Faced with the new menu choices, I was wishing I had 20 mouths to feed. There are seven additions to the appetizer section, several new salads, half a dozen new pastas and grains, and six new entrées. Daily additions include a soup, an appetizer, a pasta, a chef’s inspiration, a vegetarian selection, and at least three seafood dishes.

The buffalo portobello is a perfect starter for one. A meaty grilled portobello mushroom topped with a healthy mound of creamy mozzarella is presented in a bowl of tomato broth. You’ll want to share the fabulous shrimp and Havarti quesadilla, prettily presented in a pool of spicy black bean sauce and painted with a lime-green cilantro cream sauce.

Chef Greenwood’s bayou crawfish cakes with andouille sausage are a zippier interpretation of traditional crabcakes, served with a zesty rémoulade sauce and a pile of crispy noodles. The special Asian dumplings with a crisp shredded vegetable salad and peanutty dipping sauce were another table favorite. Unfortunately, the barbecued duck in the soft taco was overwhelmed by the cilantro tomato salsa.

The salads were admirably fresh, from the simple house version to my favorite, the Sonoma, which features baby greens and sweet chunks of apple with huge tangy triangles of Danish bleu cheese.

We gave an enthusiastic thumbs-up to the brand-new veal T-bone, which is accompanied by posole—a Southwestern take on hominy—wild mushrooms and red onion relish in a chipolte pepper glaze. Meanwhile, Sunset’s signature lamb dijonnaise maintains its star billing. We sampled four fish dishes—seared salmon with an herb celery vinaigrette, grilled swordfish with prosciutto, smoked trout with a tomato vinaigrette, and a huge piece of tuna in an intense red wine reduction sauce. Each was superbly cooked and exquisitely sauced. In a seasonal vein, the peppery slices of tender pork loin fanned atop a bowl of October bean cassoulet served as a testament to the wonders of comfort food and simplicity.

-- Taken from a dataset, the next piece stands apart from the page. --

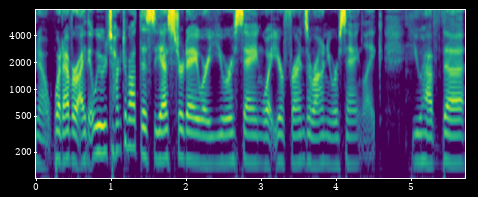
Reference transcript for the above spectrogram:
know, whatever. I think we talked about this yesterday where you were saying what your friends around you were saying, like you have the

Indeed, throughout the menu, Chef Greenwood successfully resists the current rage to include every ethnic and regional culinary influence in one dish. (This misguided culinary overkill reminds me of my children using all their crayons at once to create one new, peculiarly unidentifiable color.) Knowing when to stop is as important as knowing where to begin and how to proceed. Greenwood is skillful in creating dishes that combine one or two flavor undercurrents to enhance the main character. As he says, “The meals I remember most are usually the simplest ones. I like to keep my dishes very clean-flavored.” So he does.

Desserts were, as always, irresistable all around. Grand total for the meal before gratuity was $574, which is about $57 per person. Wine—about five bottles—probably added $150-$175 to the bill.

Several years ago, when my group arrived at Sunset, well after midnight and after a concert, we enjoyed a full and excellent dinner. I expressed my appreciation to Randy for providing the late-night service, which is quite unusual for Nashville. He shrugged his shoulders and replied, “We’re a restaurant. What kind of restaurant would I be if I didn’t feed my customers when they want to eat?” Good question. Kudos to Sunset Grill for consistently providing the answer.

Sunset Grill is located at 2001 Belcourt Ave. (386-3663). Hours are Mon.-Fri: 11 a.m.-1:30 am.; Sat.: 4:45 p.m.-1:30 a.m. Reservations and major credit cards accepted.


Subscribe to this thread:

Add a comment

Sign Up! For the Scene's email newsletters

* required

Latest in Columns: Stories

  • Savage Love

    Dan Savage's advice is unedited and untamed. Savage Love addresses everything you've always wanted to know about sex, but now you don't have to ask. Proceed with curiosity.
    • Jul 3, 2008
  • A Symphony of Silliness

    America finally falls for the boundless comic imagination of Eddie Izzard
    • Jun 19, 2008
  • News of the Weird

    ONLINE EXCLUSIVE: Two men from the class of ’08 did not graduate from Duke University in May.
    • Jun 12, 2008
  • More »

All contents © 1995-2014 City Press LLC, 210 12th Ave. S., Ste. 100, Nashville, TN 37203. (615) 244-7989.
All rights reserved. No part of this service may be reproduced in any form without the express written permission of City Press LLC,
except that an individual may download and/or forward articles via email to a reasonable number of recipients for personal, non-commercial purposes.
Powered by Foundation